In response to this, The Greenlining Institute is working to ensure that the Citizens Redistricting Commission reflects the diversity found throughout California through their new initiative, Line Up California!

One of the most powerful tools available, redistricting or re-drawing electoral districts can empower or disempower communities of color. During the Civil Rights struggle, redistricting was often used to split communities of color in order to dilute their voting power. California is already composed of 60 percent people of color, and will grow larger and more diverse over the next decade. It is then imperative that all communities have a voice in drawing electoral districts.

The need to empower and represent the Fil-Am community

Filipino-American community and political leaders believe that this is a vital and critical step to the recognition and empowerment of all Fil-Ams in California.
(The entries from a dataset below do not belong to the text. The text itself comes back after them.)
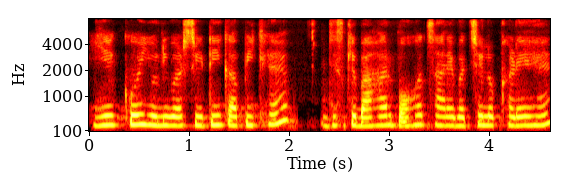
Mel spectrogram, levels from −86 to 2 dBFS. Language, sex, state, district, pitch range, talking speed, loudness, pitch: Hindi, female, Jharkhand, Garhwa, 230-250 Hz, 180 wpm, -16 LUFS, 240 Hz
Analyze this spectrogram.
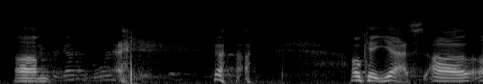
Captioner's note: chuckling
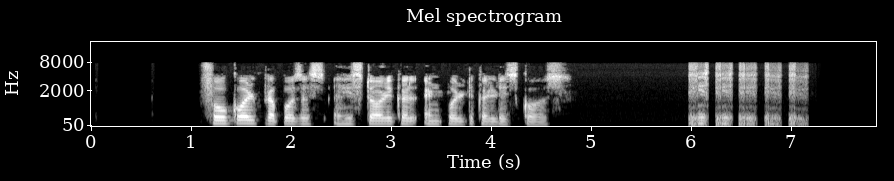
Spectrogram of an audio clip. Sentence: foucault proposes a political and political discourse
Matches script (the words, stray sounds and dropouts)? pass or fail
fail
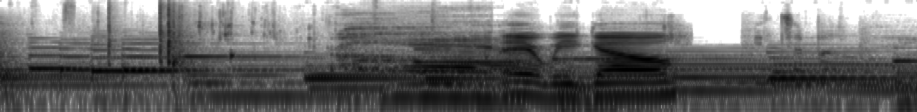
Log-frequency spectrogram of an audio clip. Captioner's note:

In the Bay Area alone, Fil-Ams constitute over 550,00 to 600,00 of the total Asian American population.

“The commission is late to be formed by timely nonetheless, said San Mateo County Commissioner Fel Amistad and added, “It is needed to ensure that a correct and proper tally of representative government officials and elected leaders can be accounted for and made.”

Steve Arevalo, Political Director of the Filipino American Democratic Caucus believes that the commission will make significant recommendations on how political resources will be allocated in the State.

“We must be very vigilant and build coalitions with other communities and organizations to ensure our community’s political interests are preserved,” said Arevalo. He also believes that there is an urgent need to educate the community.

“Redistricting is a process where the average citizen has limited or no knowledge how these political districts are organized,” Arevalo explained. “We need to educate our community in regards to redistricting. We need to identify those assembly and make the difference in an election.”

Amistad explained that the commission needs to account for our lack of political appointments to various government positions.

He further noted that Fil-Ams need to step up and be counted. “Fil-Am candidates do not get elected because the powers that be do not recognize our real numbers and so we are slighted and overlooked. We are taken for granted many times.”